Turn on airplane mode to disable all of these radios. Keep in mind that this will block incoming calls and text messages on a phone, but it can be a great battery-saver tip when you really need that last bit of juice. This is especially useful on a tablet if you are only using your tablet as an offline e-reader anyway.

You can turn on WiFi and Bluetooth in airplane mode

WLAN is allowed on some aircraft. In fact, many planes now offer in-flight WiFi. Turning on airplane mode always turns off Wi-Fi. However, on most devices, you can turn Wi-Fi back on after you turn on airplane mode. Other radio signals are still blocked, but you can at least connect to Wi-Fi networks.
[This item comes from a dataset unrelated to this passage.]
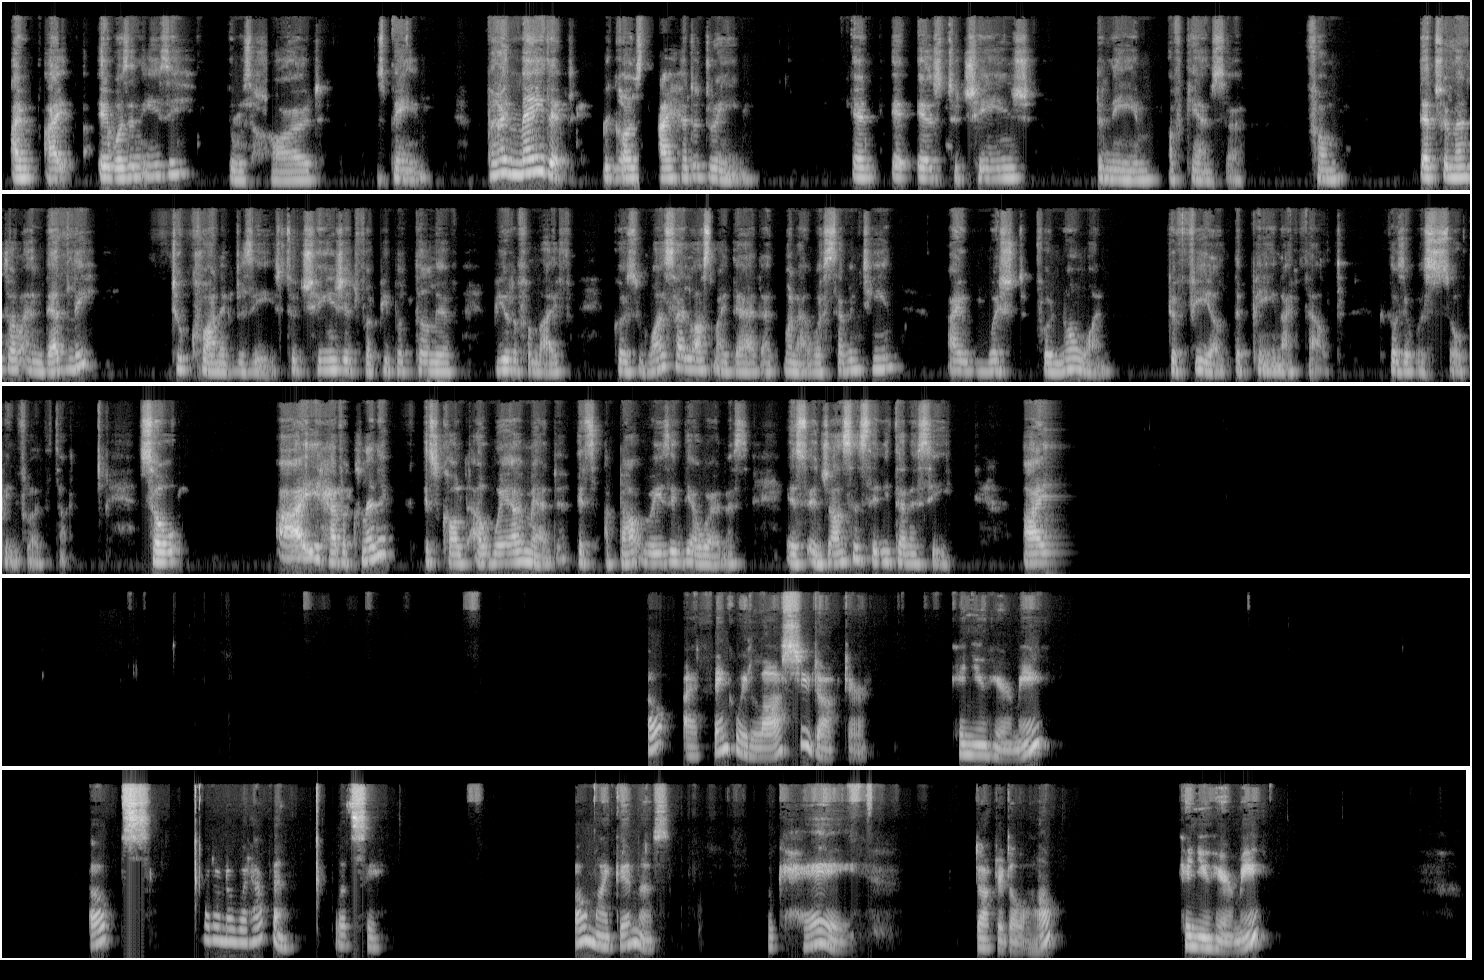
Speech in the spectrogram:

Some devices also let you turn on Bluetooth when airplane mode is on. Whether this is permitted depends on your airline and the relevant regulatory authority.

Cellular signals will soon be offered in aircraft

Cell phone signals could get into the planes soon, too. The U.S. FCC is trying to change the rules to allow cellular signals on planes flying over 10,000 feet. This is usually explained in the media as "allowing cell phone calls on airplanes," but it's more than that. The ruling would also allow SMS sending and any service that uses cellular data. In fact, the US Department of Defense is considering banning telephoning on airplanes. The end result is that you will be able to send text messages and use cellular data on an airplane, but not be able to make voice calls. To be honest, that would be pretty uncomfortable for the people around you anyway.

Normally you can't connect to the cell towers on the ground, but an airplane that allows cellular devices would be equipped with “picocells”. These are small cellular base stations to which telephones on the plane are connected just like any other radio tower. The picocell then sends its signal to a communications satellite, which sends the signal back to a base station on the ground, from which a connection to the earth's cellular networks can be established.

Because the transmitter on the aircraft is so close, the devices with the lowest transmission power can communicate with the phones on the aircraft. Phones on the plane do not amplify their signal and try to contact cell towers on the ground. This "eliminates the possibility of interference," said FCC Chairman Tom Wheeler.


Even if cell phone signals were on airplanes, and even if every airplane on earth were equipped with a picocell, an airplane mode would still be necessary. Aircraft that allow WI-Fi only do so over 300 meters, and the regulations proposed by the US FCC would also only allow cell phone signals over 300 meters. Flight mode would still be necessary during take-off and landing - or only if you want to close your eyes and save your phone's valuable battery life.

Photo credit: Yuichi Kosio on Flickr